Between 1990 and 2000, at least 275 hectares of soil were lost per day in the EU, amounting to 1,000 km² per year, with half of this soil being sealed by layers of concrete and asphalt. This effectively means that every ten years an area the size of Cyprus is paved over.

Although the trend has apparently been cut back to 252 hectare per day in recent years, the rate of land consumption is still worrying. Between 2000 and 2006, the average increase in artificial areas in the EU was 3%, with figures exceeding 14% in Cyprus, Ireland and Spain. Regions all over Europe are affected by increasing soil sealing.

With a view to achieving the objectives of the Soil Thematic Strategy and the proposed Soil Framework Directive, which aim to protect European soils from degradation and to contribute to resource efficiency, the European Commission ordered a report entitled 'Overview of best practices for limiting soil sealing or mitigating its effects in EU-27' from the Austrian Environment Agency, which was completed in April 2011.

The report is based on information received from experts dealing with spatial planning, soil protection, building techniques, and on research from all over the EU. It briefly reviews the state of land take and sealing in the EU and gives an exhaustive overview of existing Member State policies to reduce and mitigate soil sealing. It presents the technical measures taken to mitigate the effects of sealing as well as the compensation systems introduced. These are supplemented by information on soil quality criteria and existing networks with relevance to the reduction of sealing.

The report recommends a three-tiered approach:

  • Limiting the progression of soil sealing with improved spatial planning or by reassessing "negative" subsidies that indirectly encourage soil sealing;
  • Mitigating damage when soil sealing cannot be avoided, through measures such as the use of permeable surfaces instead of conventional asphalt or cement and building green roofs;
  • Compensating valuable soil losses by action in other areas to offset drawbacks in eco-function. Measures may take the form of payments, as in the Czech Republic and Slovakia, or the restoration of already sealed soil. Good practices have been identified notably in the cities of Dresden (Soil Compensation Account) and Vienna.

The full report can be downloaded here (pdf ~ 9,6Mb).

The report is also available section by section:

A press release is available here.

One of the authors of the report (Gundula Prokop) appears at Green Week 2011 in the session 'Soil sealing, floods and fragmentation – an avoidable catastrophe?'. Her presentation as well as those of the other speakers will be available here.

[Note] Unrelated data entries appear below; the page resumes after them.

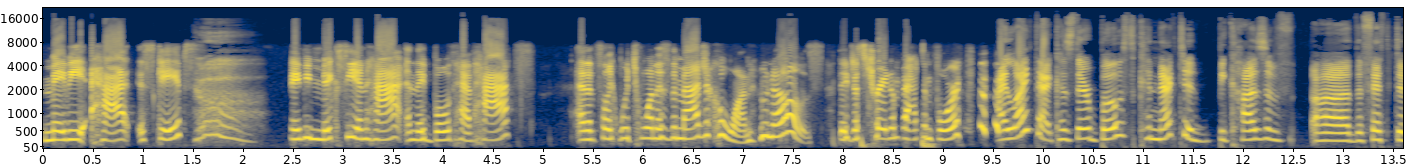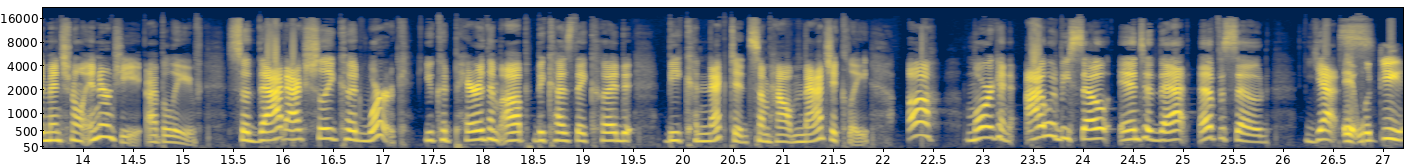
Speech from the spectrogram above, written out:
Maybe Hat escapes. Maybe Mxy and Hat, and they both have hats. And it's like, which one is the magical one? Who knows? They just trade them back and forth. I like that because they're both connected because of uh, the fifth dimensional energy, I believe. So that actually could work. You could pair them up because they could be connected somehow magically. Oh, Morgan, I would be so into that episode. Yes. It would be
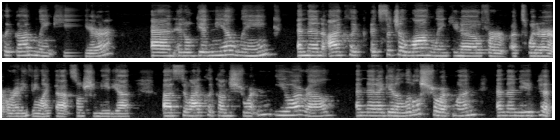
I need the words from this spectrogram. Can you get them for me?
click on link here and it'll give me a link and then I click, it's such a long link, you know, for a Twitter or anything like that, social media. Uh, so I click on shorten URL and then I get a little short one and then you put,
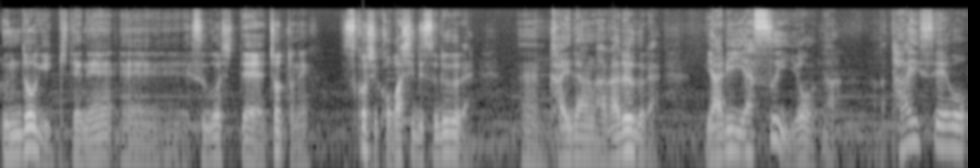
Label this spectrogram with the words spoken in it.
運動着着てね、えー、過ごして、ちょっとね、少し小走りするぐらい、うん、階段上がるぐらい、やりやすいような体勢を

The report will serve as a basis for a Technical Document on Soil Sealing in the EU drawn up with the help of nominated national experts. The document will provide national, regional and local authorities with guidance on best practices for limiting soil sealing and mitigating its effects. The final document is expected to be ready in the course of 2012.